─── STUDY MATERIAL ───
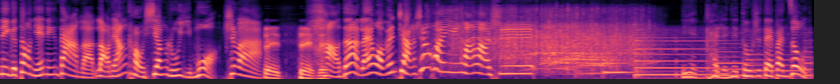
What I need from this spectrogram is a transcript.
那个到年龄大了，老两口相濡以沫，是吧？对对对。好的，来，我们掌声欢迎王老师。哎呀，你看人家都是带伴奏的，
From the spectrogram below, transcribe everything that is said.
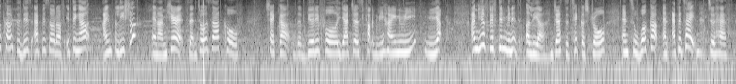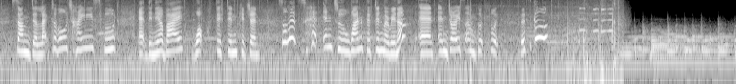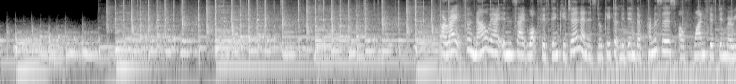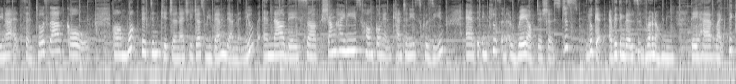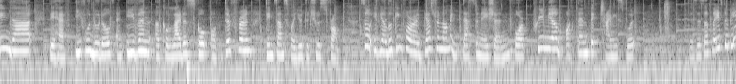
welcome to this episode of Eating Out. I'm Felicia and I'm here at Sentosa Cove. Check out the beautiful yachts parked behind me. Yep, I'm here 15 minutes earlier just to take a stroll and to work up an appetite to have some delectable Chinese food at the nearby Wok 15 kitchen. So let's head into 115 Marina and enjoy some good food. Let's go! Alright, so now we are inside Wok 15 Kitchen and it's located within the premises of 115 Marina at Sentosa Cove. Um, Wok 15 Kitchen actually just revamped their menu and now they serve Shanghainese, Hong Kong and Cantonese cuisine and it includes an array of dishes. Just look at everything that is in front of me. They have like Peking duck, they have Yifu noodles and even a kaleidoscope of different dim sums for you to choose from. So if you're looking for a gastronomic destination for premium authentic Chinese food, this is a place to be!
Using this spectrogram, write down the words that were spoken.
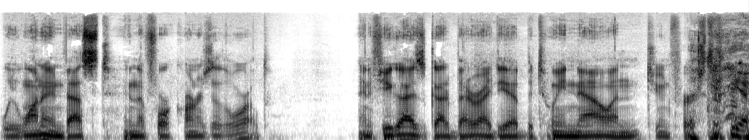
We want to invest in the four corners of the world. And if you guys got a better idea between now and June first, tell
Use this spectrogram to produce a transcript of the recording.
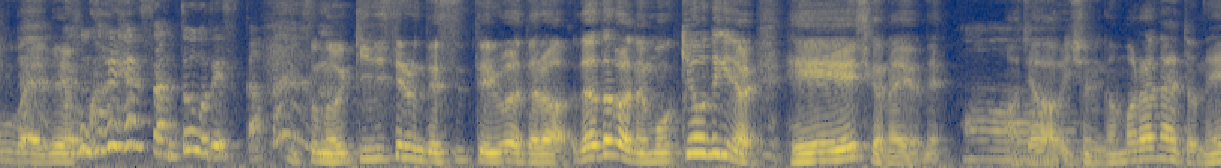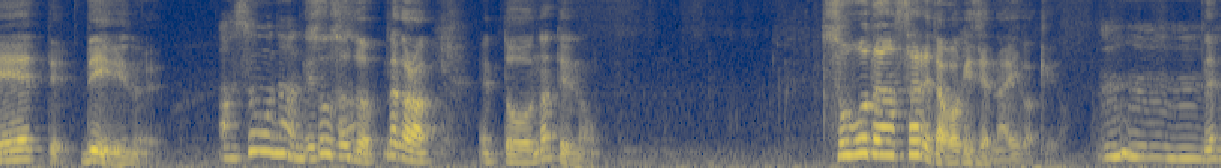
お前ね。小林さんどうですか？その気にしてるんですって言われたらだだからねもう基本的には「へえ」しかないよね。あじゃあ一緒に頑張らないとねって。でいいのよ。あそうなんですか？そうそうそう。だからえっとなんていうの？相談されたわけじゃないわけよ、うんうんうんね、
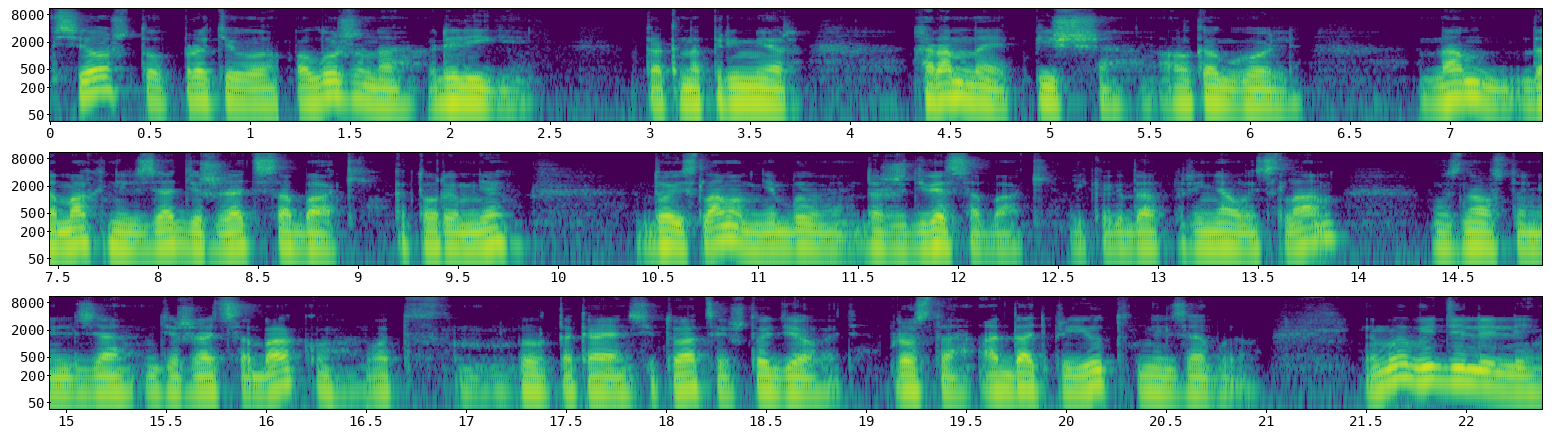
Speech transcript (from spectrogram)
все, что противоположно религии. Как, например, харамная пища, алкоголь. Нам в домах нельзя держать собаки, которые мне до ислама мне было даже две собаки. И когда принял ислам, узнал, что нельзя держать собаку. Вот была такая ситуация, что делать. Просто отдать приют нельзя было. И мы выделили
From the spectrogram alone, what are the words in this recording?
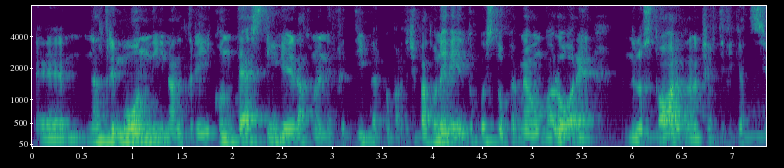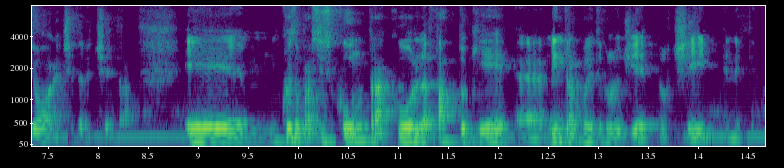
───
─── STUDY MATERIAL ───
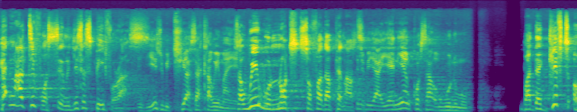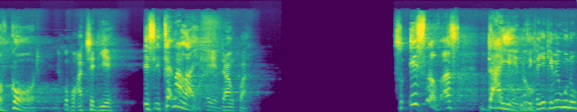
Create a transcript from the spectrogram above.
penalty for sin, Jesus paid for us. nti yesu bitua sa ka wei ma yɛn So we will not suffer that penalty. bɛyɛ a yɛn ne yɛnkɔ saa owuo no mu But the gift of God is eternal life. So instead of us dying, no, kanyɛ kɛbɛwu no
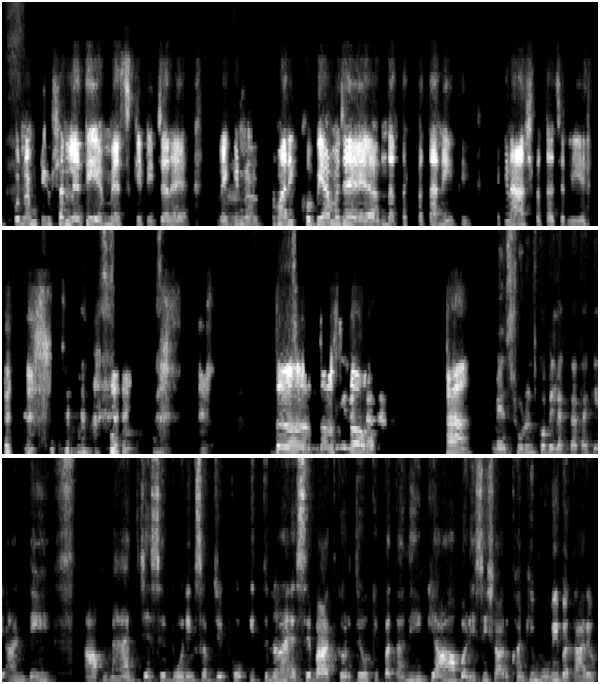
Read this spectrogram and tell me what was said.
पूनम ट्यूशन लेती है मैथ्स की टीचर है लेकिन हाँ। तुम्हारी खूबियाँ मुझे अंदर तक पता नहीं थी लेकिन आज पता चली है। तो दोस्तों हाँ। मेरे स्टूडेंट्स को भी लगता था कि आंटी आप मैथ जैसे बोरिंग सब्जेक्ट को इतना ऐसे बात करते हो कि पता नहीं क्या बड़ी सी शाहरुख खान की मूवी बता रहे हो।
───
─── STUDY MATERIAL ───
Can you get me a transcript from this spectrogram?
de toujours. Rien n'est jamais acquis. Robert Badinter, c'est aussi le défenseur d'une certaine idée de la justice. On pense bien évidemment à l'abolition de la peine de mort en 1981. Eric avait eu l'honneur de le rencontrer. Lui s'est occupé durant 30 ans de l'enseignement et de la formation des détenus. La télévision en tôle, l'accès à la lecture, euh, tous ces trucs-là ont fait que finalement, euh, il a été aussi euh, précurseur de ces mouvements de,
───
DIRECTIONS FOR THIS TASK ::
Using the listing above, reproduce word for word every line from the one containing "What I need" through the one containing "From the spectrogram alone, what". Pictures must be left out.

RESPONSE ::
What I need from this spectrogram is a transcript.
那个到年龄大了，老两口相濡以沫，是吧？对对对。好的，来，我们掌声欢迎王老师。哎呀，你看人家都是带伴奏的，
From the spectrogram below, transcribe everything that is said.
welcome to this episode of Eating Out. I'm Felicia and I'm here at Sentosa Cove. Check out the beautiful yachts parked behind me. Yep, I'm here 15 minutes earlier just to take a stroll and to work up an appetite to have some delectable Chinese food at the nearby Wok 15 kitchen. So let's head into 115 Marina and enjoy some good food. Let's go! Alright, so now we are inside Wok 15 Kitchen and it's located within the premises of 115 Marina at Sentosa Cove. Um, Wok 15 Kitchen actually just revamped their menu and now they serve Shanghainese, Hong Kong and Cantonese cuisine and it includes an array of dishes. Just look at everything that is in front of me. They have like Peking duck, they have Yifu noodles and even a kaleidoscope of different dim sums for you to choose from. So if you're looking for a gastronomic destination for premium authentic Chinese food, this is a place to be!
Using this spectrogram, write down the words that were spoken.
We want to invest in the four corners of the world. And if you guys got a better idea between now and June first, tell
Use this spectrogram to produce a transcript of the recording.
お前ね。小林さんどうですか？その気にしてるんですって言われたらだだからねもう基本的には「へえ」しかないよね。あじゃあ一緒に頑張らないとねって。でいいのよ。あそうなんですか？そうそうそう。だからえっとなんていうの？相談されたわけじゃないわけよ、うんうんうんね、
Speech transcript (from spectrogram)
все, что противоположно религии. Как, например, харамная пища, алкоголь. Нам в домах нельзя держать собаки, которые мне до ислама мне было даже две собаки. И когда принял ислам, узнал, что нельзя держать собаку. Вот была такая ситуация, что делать. Просто отдать приют нельзя было. И мы выделили
From the spectrogram alone, what are the words in this recording?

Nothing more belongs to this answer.